# Problem
The full listing, exactly as written and with no images, is the expected output.

# Provided data

______________________________

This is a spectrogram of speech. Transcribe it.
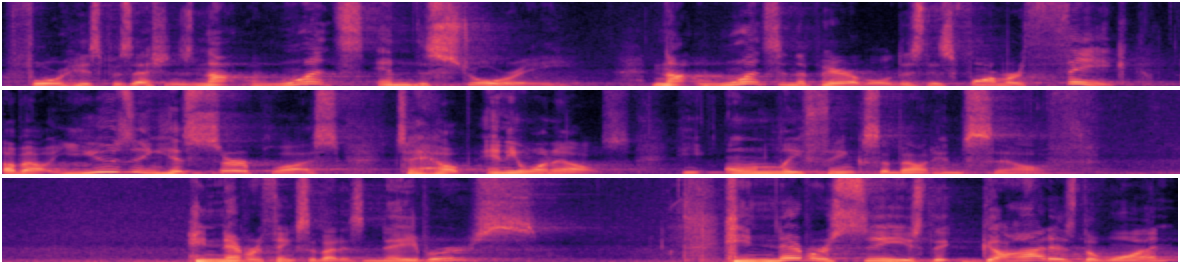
for his possessions. Not once in the story not once in the parable does this farmer think about using his surplus to help anyone else. He only thinks about himself. He never thinks about his neighbors. He never sees that God is the one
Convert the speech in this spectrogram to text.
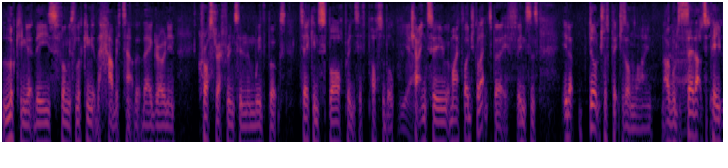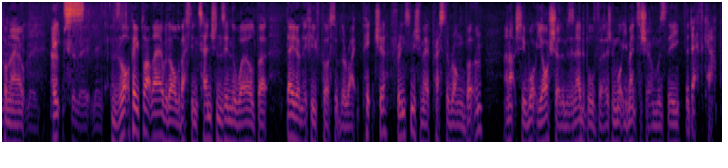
looking at these fungus, looking at the habitat that they're grown in, cross-referencing them with books, taking spore prints if possible, Yeah. chatting to a mycological expert. If, for instance, you know, don't trust pictures online. I would say that to people now. absolutely. It's, there's a lot of people out there with all the best intentions in the world, but they don't know if you've posted up the right picture. For instance, you may have pressed the wrong button, and actually, what you're showing them is an edible version. And what you meant to show them was the, the death cap.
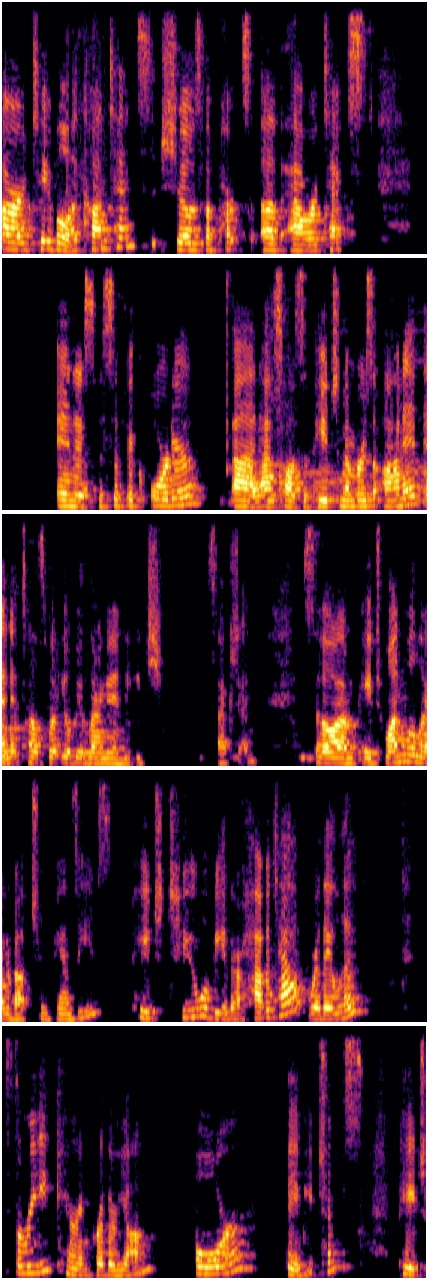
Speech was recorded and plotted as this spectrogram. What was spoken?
Our table of contents shows the parts of our text in a specific order. Uh, it has lots of page numbers on it and it tells what you'll be learning in each section. So on page one, we'll learn about chimpanzees. Page two will be their habitat, where they live. Three, caring for their young. Four, baby chimps. Page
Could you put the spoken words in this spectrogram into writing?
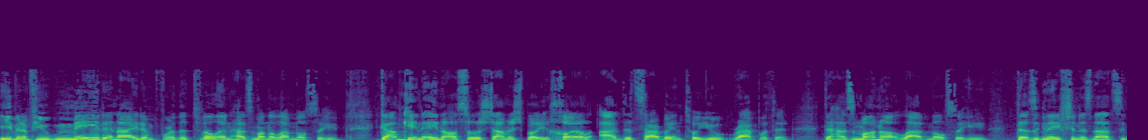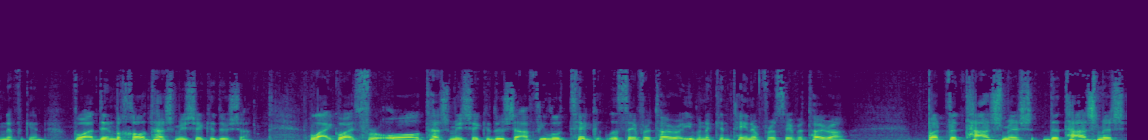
even if you made an item for the tefillin Hazman ala milsahi. Gamkein ein asal shtamish by chayil ad by until you wrap with it. The Hazmana lav milsahi. Designation is not significant. V'adin b'chol tashmishe kedusha. Likewise, for all tashmishe kedusha, afilu tik l'sefer Torah, even a container for a sefer Torah. But the tashmish, the tashmish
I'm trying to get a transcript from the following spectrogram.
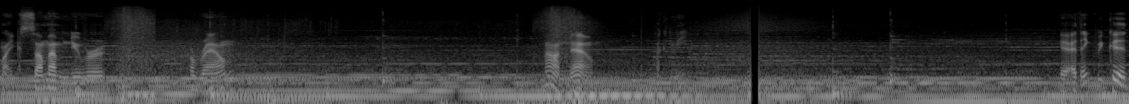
like somehow maneuver around. Oh no. Fuck me. Yeah, I think we could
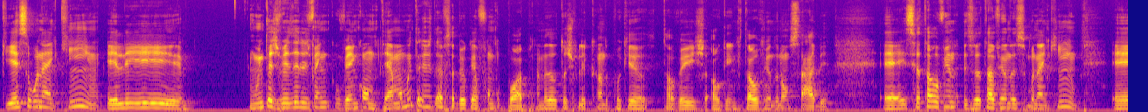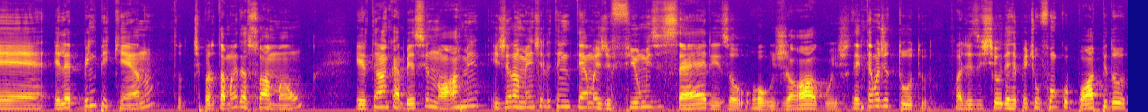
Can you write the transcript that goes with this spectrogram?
Que esse bonequinho, ele Muitas vezes eles vêm, vêm com um tema, muita gente deve saber o que é Funko Pop, né? mas eu estou explicando porque talvez alguém que está ouvindo não sabe. É, e você está ouvindo, você tá vendo esse bonequinho, é, ele é bem pequeno, tipo do tamanho da sua mão, ele tem uma cabeça enorme e geralmente ele tem temas de filmes e séries ou, ou jogos, tem tema de tudo. Pode existir de repente um Funko Pop do,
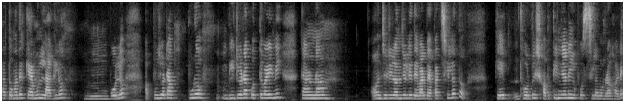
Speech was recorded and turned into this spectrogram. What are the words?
তা তোমাদের কেমন লাগল? বলো পুজোটা পুরো ভিডিওটা করতে পারিনি, কেননা অঞ্জলি অঞ্জলি দেওয়ার ব্যাপার ছিল তো, কে ধরবে সব তিনজনেই উপোস ছিলাম আমরা ঘরে।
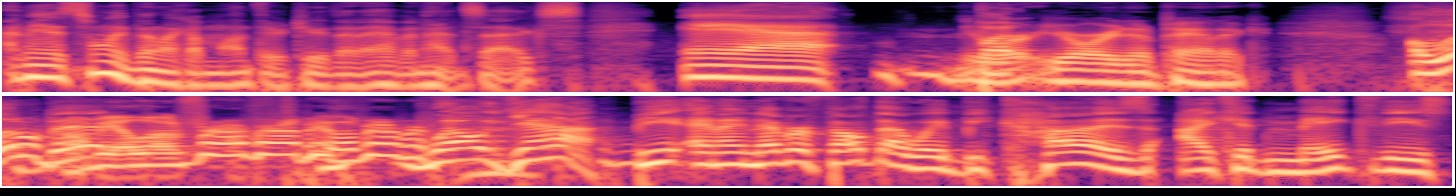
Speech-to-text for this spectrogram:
I mean it's only been like a month or two that I haven't had sex, and You're, but you're already in a panic. A little bit. I'll be alone forever. I'll be alone forever. Well, yeah, be, and I never felt that way because I could make these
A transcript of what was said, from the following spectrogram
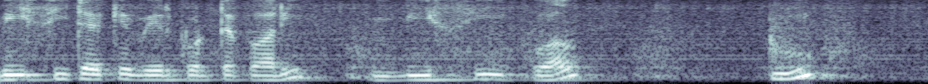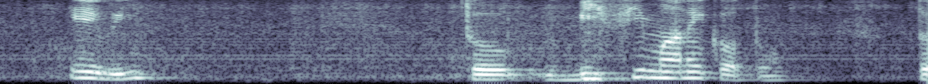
বিসিটাকে বের করতে পারি। BC equal to A B তো বিসি মানে কত? তো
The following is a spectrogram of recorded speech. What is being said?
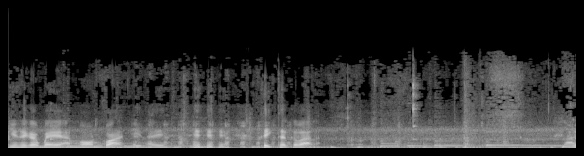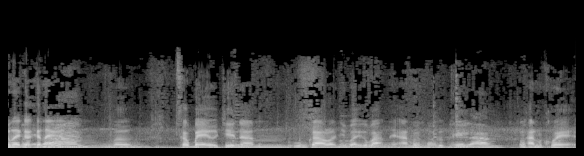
Nhìn thấy các bé ăn ngon quá, nhìn thấy thích thật các bạn ạ. Cái này các cái này vâng. Các bé ở trên ăn vùng cao là như vậy các bạn thì ăn cực kỳ ăn khỏe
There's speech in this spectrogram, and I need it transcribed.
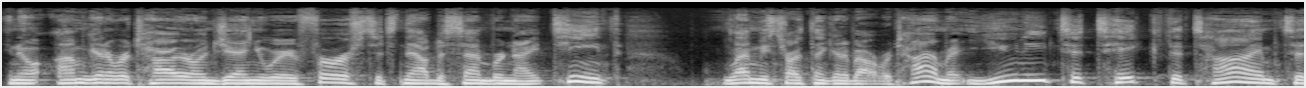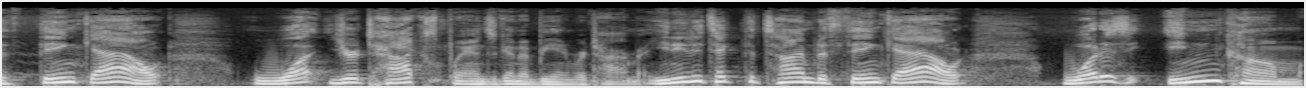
you know, I'm going to retire on January 1st. It's now December 19th. Let me start thinking about retirement. You need to take the time to think out what your tax plan is going to be in retirement. You need to take the time to think out what is income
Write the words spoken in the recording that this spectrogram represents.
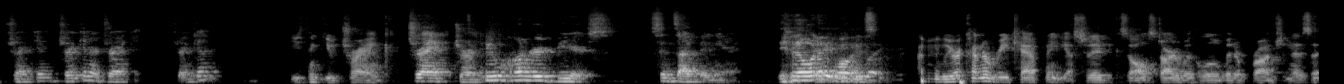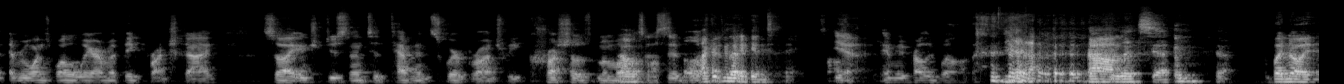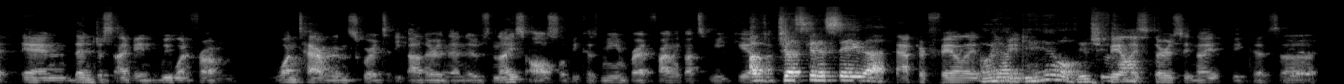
drinking, drinking or drinking, drinking, You think you drank? drank Drank. 200 beers since I've been here. You know what I mean? it's- Like, I mean, we were kind of recapping it yesterday because it all started with a little bit of brunch, and as everyone's well aware, I'm a big brunch guy. So I introduced them to the Tavern in the Square brunch. We crushed those That mimosas. awesome. It oh, I could do that again today. Awesome. Yeah, and we probably will. After this, yeah. but no, and then just I mean, we went from one tavern in the square to the other, and then it was nice also because me and Brett finally got to meet Gail I'm just gonna say that. after failing. Oh I yeah, mean, Gail, dude, she was failing awesome. Thursday night because uh, Yeah.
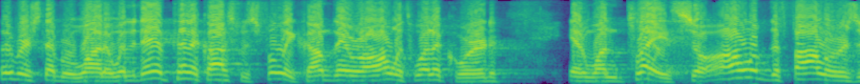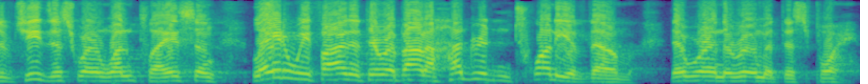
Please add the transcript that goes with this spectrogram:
look at verse number 1. And when the day of Pentecost was fully come, they were all with one accord in one place. So all of the followers of Jesus were in one place. And later we find that there were about 120 of them that were in the room at this point.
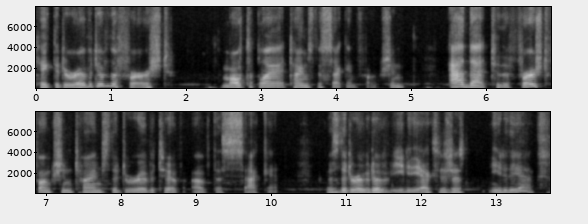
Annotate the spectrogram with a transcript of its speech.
Take the derivative of the first, multiply it times the second function, add that to the first function times the derivative of the second. Because the derivative of e to the x is just e to the x.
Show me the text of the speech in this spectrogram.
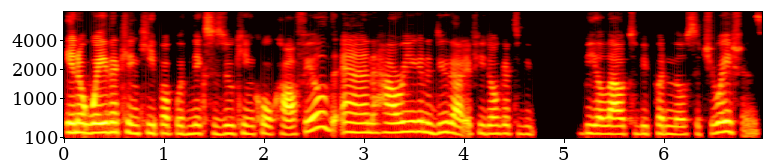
in a way that can keep up with Nick Suzuki and Cole Caufield. And how are you going to do that if you don't get to be be allowed to be put in those situations?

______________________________

# Solution for this exercise
This is a spectrogram of speech. Transcribe it.
for his possessions. Not once in the story not once in the parable does this farmer think about using his surplus to help anyone else. He only thinks about himself. He never thinks about his neighbors. He never sees that God is the one
Convert the speech in this spectrogram to text.
looking at these fungus, looking at the habitat that they're grown in, cross-referencing them with books, taking spore prints if possible, Yeah. chatting to a mycological expert. If, for instance, you know, don't trust pictures online. I would say that to people now. absolutely. It's, there's a lot of people out there with all the best intentions in the world, but they don't know if you've posted up the right picture. For instance, you may have pressed the wrong button, and actually, what you're showing them is an edible version. And what you meant to show them was the, the death cap.
Speech was recorded and plotted as this spectrogram. What was spoken?
Our table of contents shows the parts of our text in a specific order. Uh, it has lots of page numbers on it and it tells what you'll be learning in each section. So on page one, we'll learn about chimpanzees. Page two will be their habitat, where they live. Three, caring for their young. Four, baby chimps. Page
Could you put the spoken words in this spectrogram into writing?
even if you made an item for the tefillin Hazman ala milsahi. Gamkein ein asal shtamish by chayil ad by until you wrap with it. The Hazmana lav milsahi. Designation is not significant. V'adin b'chol tashmishe kedusha. Likewise, for all tashmishe kedusha, afilu tik l'sefer Torah, even a container for a sefer Torah. But the tashmish, the tashmish
I'm trying to get a transcript from the following spectrogram.
like somehow maneuver around. Oh no. Fuck me. Yeah, I think we could
Can you write the transcript that goes with this spectrogram?
Que esse bonequinho, ele Muitas vezes eles vêm, vêm com um tema, muita gente deve saber o que é Funko Pop, né? mas eu estou explicando porque talvez alguém que está ouvindo não sabe. É, e você está ouvindo, você tá vendo esse bonequinho, é, ele é bem pequeno, tipo do tamanho da sua mão, ele tem uma cabeça enorme e geralmente ele tem temas de filmes e séries ou, ou jogos, tem tema de tudo. Pode existir de repente um Funko Pop do,
Speech was recorded and turned into this spectrogram. What are the words?
তা তোমাদের কেমন লাগল? বলো পুজোটা পুরো ভিডিওটা করতে পারিনি, কেননা অঞ্জলি অঞ্জলি দেওয়ার ব্যাপার ছিল তো, কে ধরবে সব তিনজনেই উপোস ছিলাম আমরা ঘরে।
Speech-to-text for this spectrogram:
I mean it's only been like a month or two that I haven't had sex, and You're, but you're already in a panic. A little bit. I'll be alone forever. I'll be alone forever. Well, yeah, be, and I never felt that way because I could make these
A transcript of what was said, from the following spectrogram
বিসিটাকে বের করতে পারি। BC equal to A B তো বিসি মানে কত? তো
The following is a spectrogram of recorded speech. What is being said?
Nhìn thấy các bé ăn ngon quá, nhìn thấy thích thật các bạn ạ. Cái này các cái này vâng. Các bé ở trên ăn vùng cao là như vậy các bạn thì ăn cực kỳ ăn khỏe
There's speech in this spectrogram, and I need it transcribed.
you know, I'm going to retire on January 1st. It's now December 19th. Let me start thinking about retirement. You need to take the time to think out what your tax plan is going to be in retirement. You need to take the time to think out what is income
Write the words spoken in the recording that this spectrogram represents.
drinking, drinking or drinking, drinking, You think you drank? drank Drank. 200 beers since I've been here. You know what I mean? it's- Like, I mean, we were kind of recapping it yesterday because it all started with a little bit of brunch, and as everyone's well aware, I'm a big brunch guy. So I introduced them to the Tavern in the Square brunch. We crushed those That mimosas. awesome. It oh, I could do that again today. Awesome. Yeah, and we probably will. After this, yeah. but no, and then just I mean, we went from one tavern in the square to the other, and then it was nice also because me and Brett finally got to meet Gail I'm just gonna say that. after failing. Oh I yeah, mean, Gail, dude, she was failing awesome. Thursday night because uh, Yeah.
Please add the transcript that goes with this spectrogram:
look at verse number 1. And when the day of Pentecost was fully come, they were all with one accord in one place. So all of the followers of Jesus were in one place. And later we find that there were about 120 of them that were in the room at this point.
Annotate the spectrogram with a transcript of its speech.
Take the derivative of the first, multiply it times the second function, add that to the first function times the derivative of the second. Because the derivative of e to the x is just e to the x.
Show me the text of the speech in this spectrogram.
in a way that can keep up with Nick Suzuki and Cole Caufield. And how are you going to do that if you don't get to be be allowed to be put in those situations?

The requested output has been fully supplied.